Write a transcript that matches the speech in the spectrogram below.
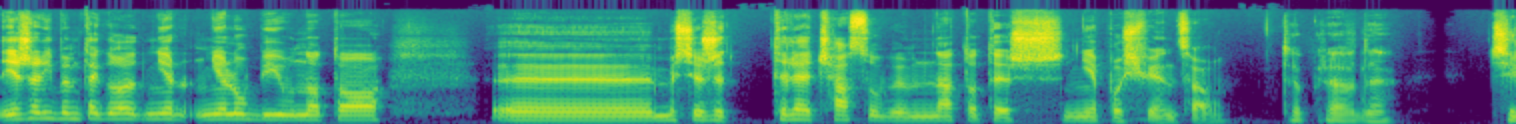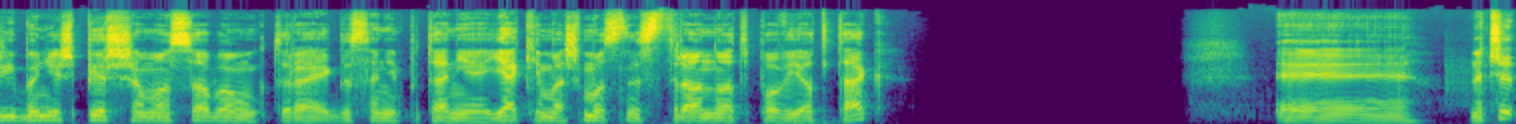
jeżeli bym tego nie, nie lubił, no to yy, myślę, że tyle czasu bym na to też nie poświęcał. To prawda. Czyli będziesz pierwszą osobą, która jak dostanie pytanie, jakie masz mocne strony, odpowie od tak? Yy, znaczy,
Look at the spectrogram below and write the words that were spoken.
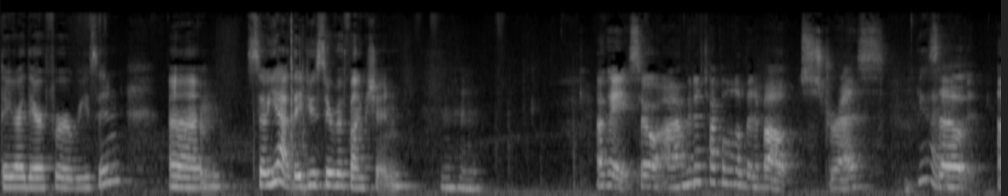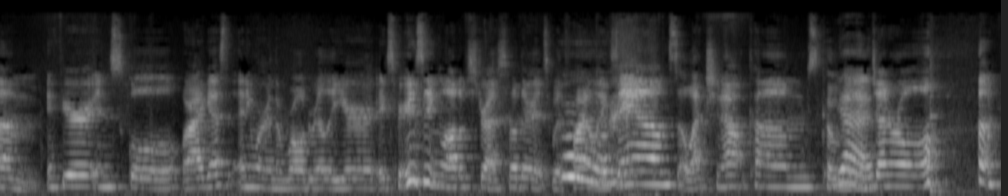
they are there for a reason. Um, so yeah, they do serve a function. Mm-hmm. Okay, so I'm going to talk a little bit about stress. Yeah. So um, if you're in school, or I guess anywhere in the world, really, you're experiencing a lot of stress, whether it's with Ooh. final exams, election outcomes, COVID yeah. in general.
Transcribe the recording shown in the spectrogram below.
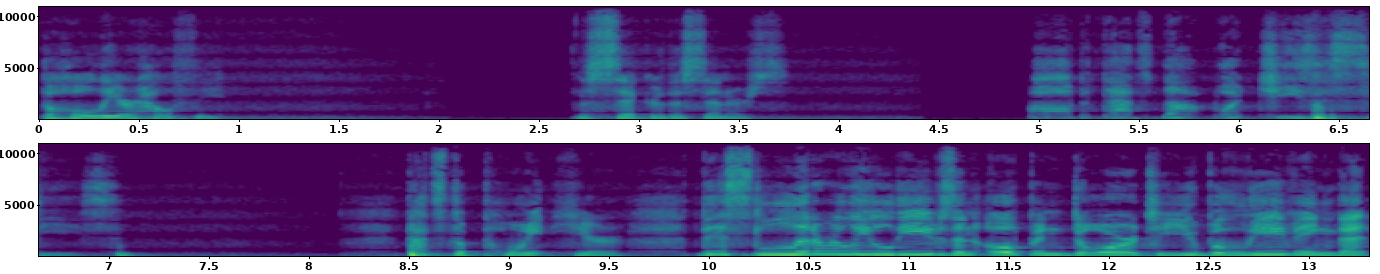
the holy are healthy, the sick are the sinners. Oh, but that's not what Jesus sees. That's the point here. This literally leaves an open door to you believing that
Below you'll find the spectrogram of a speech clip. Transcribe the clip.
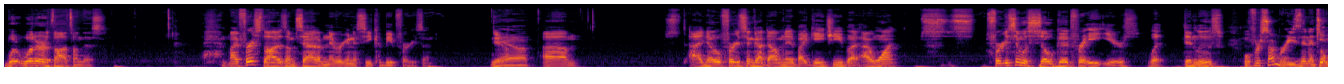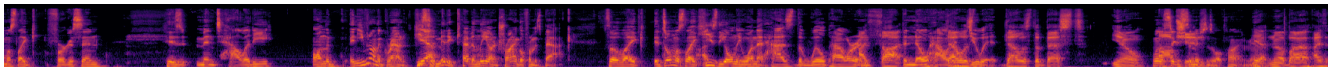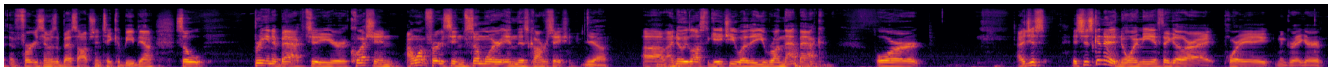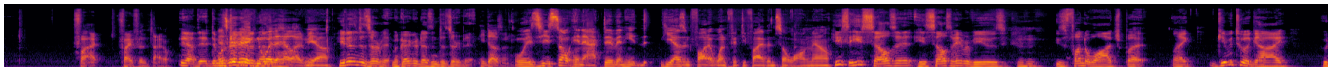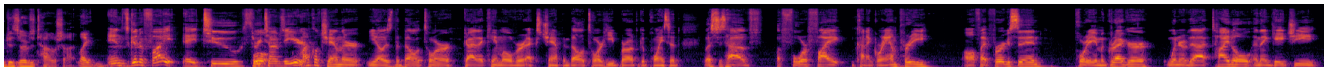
What What are our thoughts on this? My first thought is I'm sad I'm never going to see Khabib Ferguson. Yeah. Um, I know Ferguson got dominated by Gaethje, but I want s- s- Ferguson was so good for eight years. What didn't lose? Well, for some reason, it's almost like Ferguson, his mentality on the and even on the ground, he Yeah. submitted Kevin Lee on a triangle from his back. So like, it's almost like he's the only one that has the willpower and I thought the know-how that to was do it. That was the best, you know, One of the sickest option. submissions of all time. Yeah, no, but I, I Ferguson was the best option to take Khabib down. So, bringing it back to your question, I want Ferguson somewhere in this conversation. yeah. Um, I know he lost to Gaethje. Whether you run that back, or I just, it's just gonna annoy me if they go, all right, Poirier, McGregor, fight, fight for the title. Yeah, the, the It's McGregor gonna doesn't ignore des- the hell out of me. Yeah. He doesn't deserve it. McGregor doesn't deserve it. he doesn't. Well, he's, he's so inactive, and he he hasn't fought at 155 in so long now. He's he sells it. He sells the pay per views. Mm-hmm. He's fun to watch, but like, give it to a guy who deserves a title shot. Like, And it's gonna fight, hey, two, three Well, times a year. Michael Chandler, you know, is the Bellator guy that came over, ex champ in Bellator. He brought up a good point. He said, let's just have a four fight kind of Grand Prix. I'll fight Ferguson, Poirier McGregor, winner of that title, and then Gaethje,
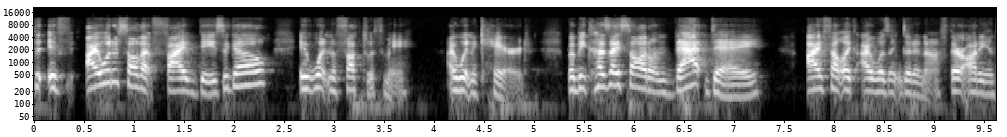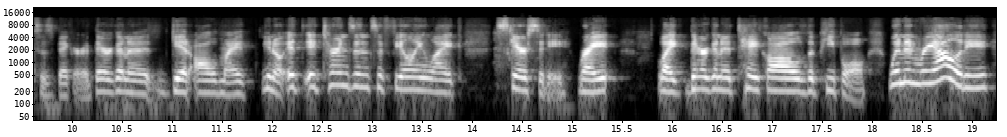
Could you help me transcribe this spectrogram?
th- if i would have saw that five days ago it wouldn't have fucked with me i wouldn't have cared but because i saw it on that day I felt like I wasn't good enough. Their audience is bigger. They're going to get all my, you know, it, it turns into feeling like scarcity, right? Like they're going to take all the people. When in reality,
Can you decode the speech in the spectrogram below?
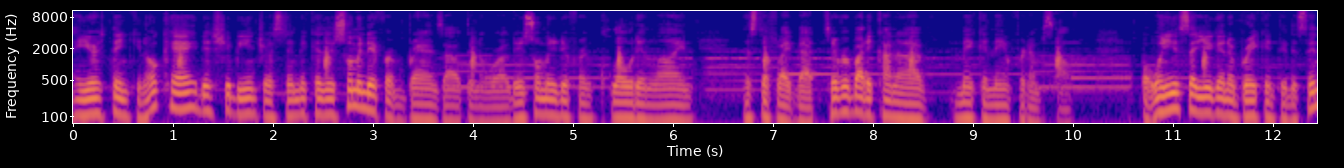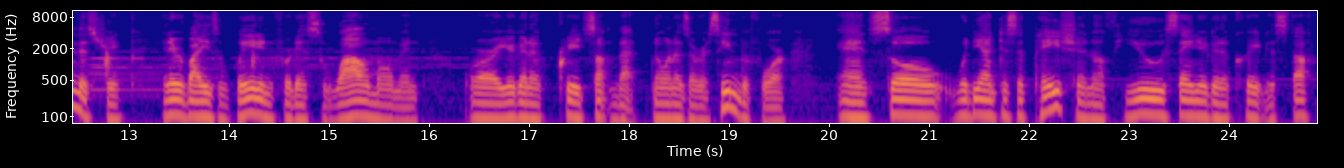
and you're thinking, okay, this should be interesting because there's so many different brands out in the world. There's so many different clothing line and stuff like that. So everybody kind of make a name for themselves. But when you say you're gonna break into this industry and everybody's waiting for this wow moment, or you're gonna create something that no one has ever seen before, and so with the anticipation of you saying you're gonna create this stuff,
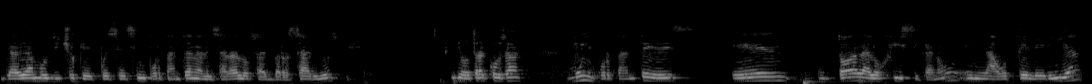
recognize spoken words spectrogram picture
Ya habíamos dicho que pues es importante analizar a los adversarios. Y otra cosa muy importante es en, toda la logística, ¿no? En la hotelería,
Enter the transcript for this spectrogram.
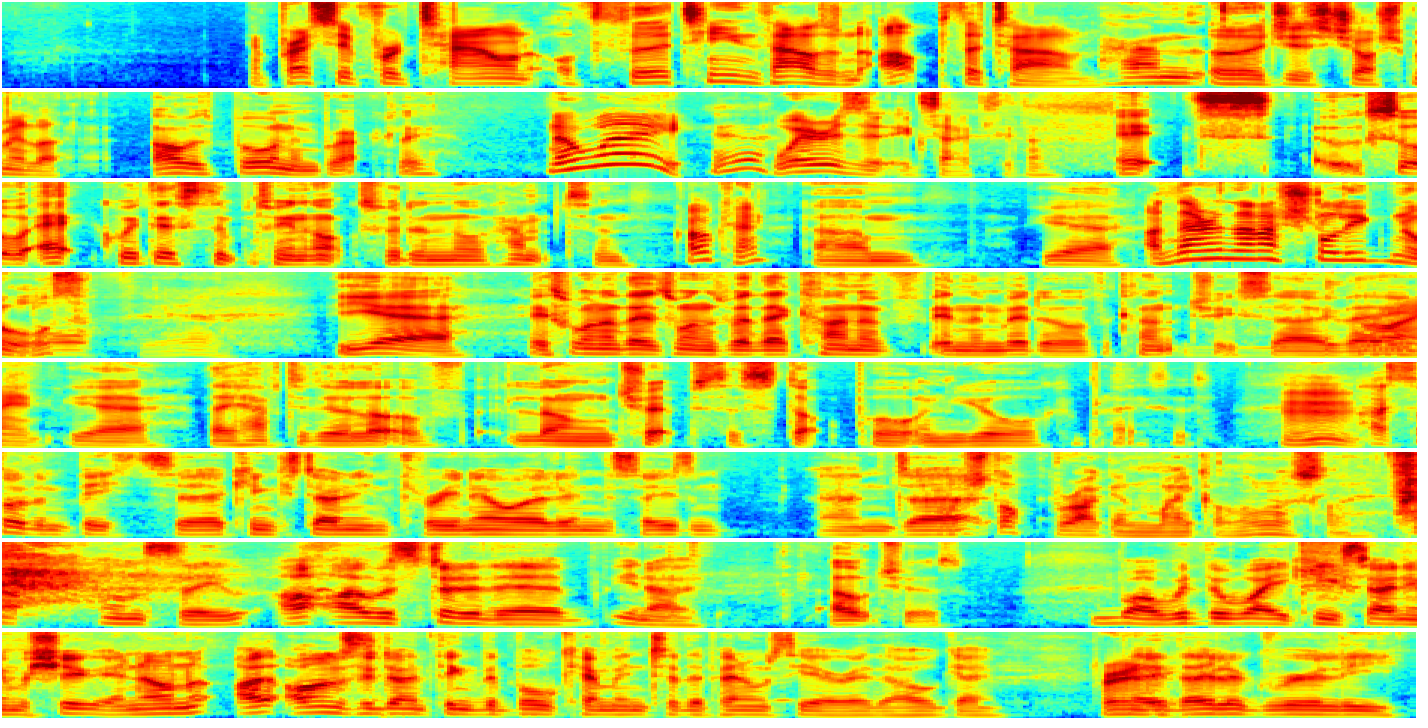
Impressive for a town of 13,000 up the town, Hands, urges Josh Miller. I was born in Brackley. No way. Yeah. Where is it exactly then? It's sort of equidistant between Oxford and Northampton. Okay. Um, yeah. And they're in the National League North. yeah. Yeah, it's one of those ones where they're kind of in the middle of the country, so they Right. yeah they have to do a lot of long trips to Stockport and York and places. Mm. I saw them beat uh, Kingstonian 3 0 early in the season. And Oh, uh, stop bragging, Michael, honestly. honestly, I, I was stood at the, you know, Ultras. Well, with the way Kingstonian were shooting, I honestly don't think the ball came into the penalty area the whole game. Really? They, they look really,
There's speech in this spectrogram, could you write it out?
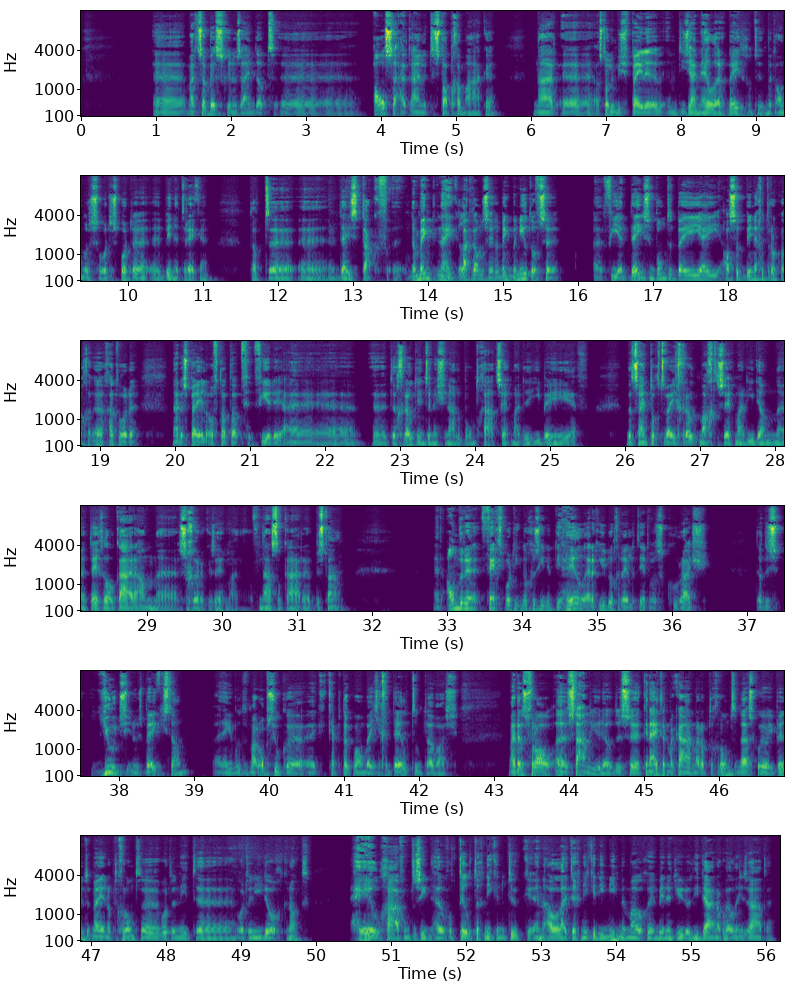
Eh, maar het zou best kunnen zijn dat eh, als ze uiteindelijk de stap gaan maken naar, eh, als de Olympische Spelen, eh, die zijn heel erg bezig natuurlijk met andere soorten sporten eh, binnentrekken, dat eh, deze tak, dan ben ik, nee, laat ik het anders zeggen, dan ben ik benieuwd of ze via deze bond, het BEJ, als het binnengetrokken gaat worden naar de Spelen, of dat dat via de, de grote internationale bond gaat, zeg maar, de IBEF. Dat zijn toch twee grootmachten, zeg maar, die dan tegen elkaar aan schurken, zeg maar. Of naast elkaar bestaan. Het andere vechtsport die ik nog gezien heb, die heel erg judo gerelateerd was, Courage. Dat is huge in Oezbekistan. En je moet het maar opzoeken. Ik, heb het ook wel een beetje gedeeld toen ik daar was. Maar dat is vooral eh, staande judo. Dus eh knijter elkaar maar op de grond. En daar scoor je je punten mee. En op de grond eh, wordt, er niet, eh, wordt er niet doorgeknokt. Heel gaaf om te zien. Heel veel tilttechnieken natuurlijk. En allerlei technieken die niet meer mogen binnen het judo. Die daar nog wel in zaten.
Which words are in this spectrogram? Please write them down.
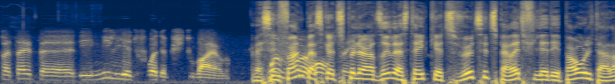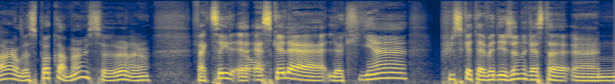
peut-être euh, des milliers de fois depuis que je suis ouvert. là. Ben, c'est le fun un parce bon que tu peux leur dire le steak que tu veux. Tu sais, tu parlais de filet d'épaule tout à l'heure. là. C'est pas commun, ça. Là, là. Fait que, tu sais, euh, est-ce que la- le client, puisque tu avais déjà une, resta- un-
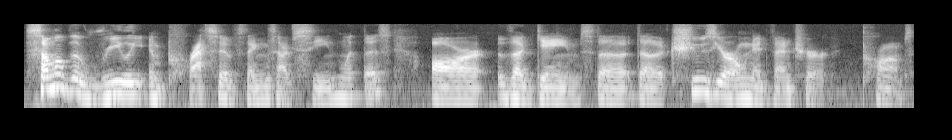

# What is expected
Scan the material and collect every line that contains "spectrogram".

# The answer
Write a transcript that matches the speech in the spectrogram below.
Look at the spectrogram below and write the words that were spoken.
Transcribe the recording shown in the spectrogram below.
Below you'll find the spectrogram of a speech clip. Transcribe the clip.
Could you help me transcribe this spectrogram?
Can you decode the speech in the spectrogram below?
recognize spoken words spectrogram picture
Enter the transcript for this spectrogram.
There's speech in this spectrogram, could you write it out?
Which words are in this spectrogram? Please write them down.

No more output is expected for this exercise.